** What is expected **
The reply must contain exactly the lines below from the one with "The words in this spectrogram, written out" down to the one with "I want you to", both included, and nothing more; please omit the pictures.

Given data: Begin

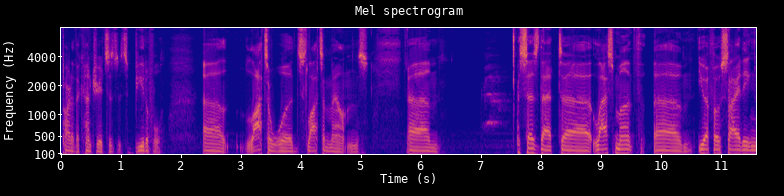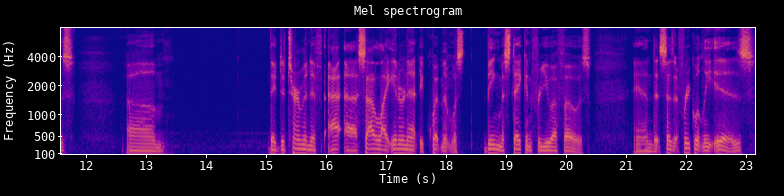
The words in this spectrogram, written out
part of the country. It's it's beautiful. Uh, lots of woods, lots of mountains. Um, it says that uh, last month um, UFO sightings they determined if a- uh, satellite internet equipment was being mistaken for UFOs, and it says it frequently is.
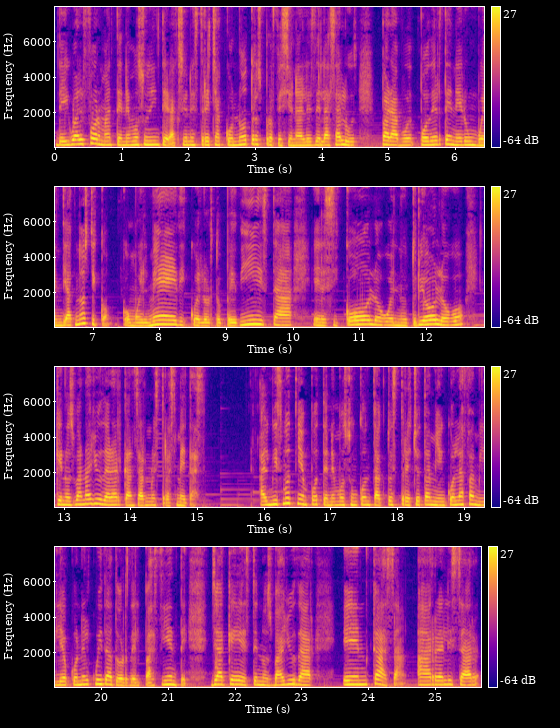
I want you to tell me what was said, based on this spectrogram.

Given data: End
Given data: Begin

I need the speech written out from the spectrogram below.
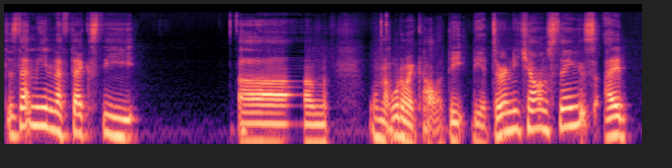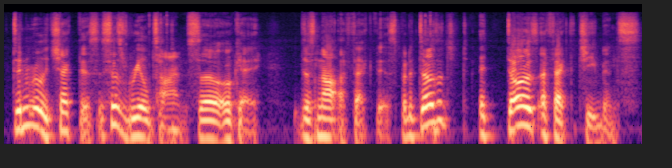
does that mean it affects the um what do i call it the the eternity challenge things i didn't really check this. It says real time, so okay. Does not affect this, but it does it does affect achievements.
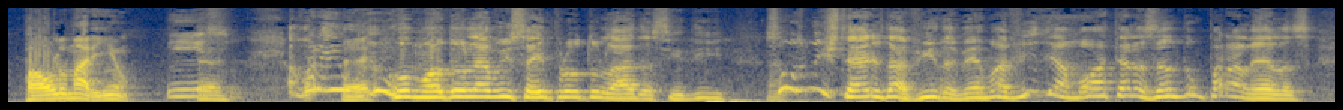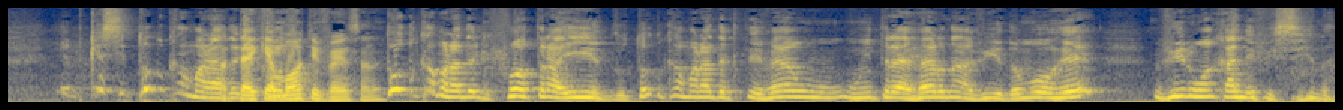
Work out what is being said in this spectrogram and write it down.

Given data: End
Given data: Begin

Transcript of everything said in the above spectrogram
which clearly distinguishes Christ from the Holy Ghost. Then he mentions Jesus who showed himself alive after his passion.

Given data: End

** Solution **
The words in this spectrogram, written out
part of the country. It's it's beautiful. Uh, lots of woods, lots of mountains. Um, it says that uh, last month um, UFO sightings they determined if a- uh, satellite internet equipment was being mistaken for UFOs, and it says it frequently is.
I want you to tell me what was said, based on this spectrogram.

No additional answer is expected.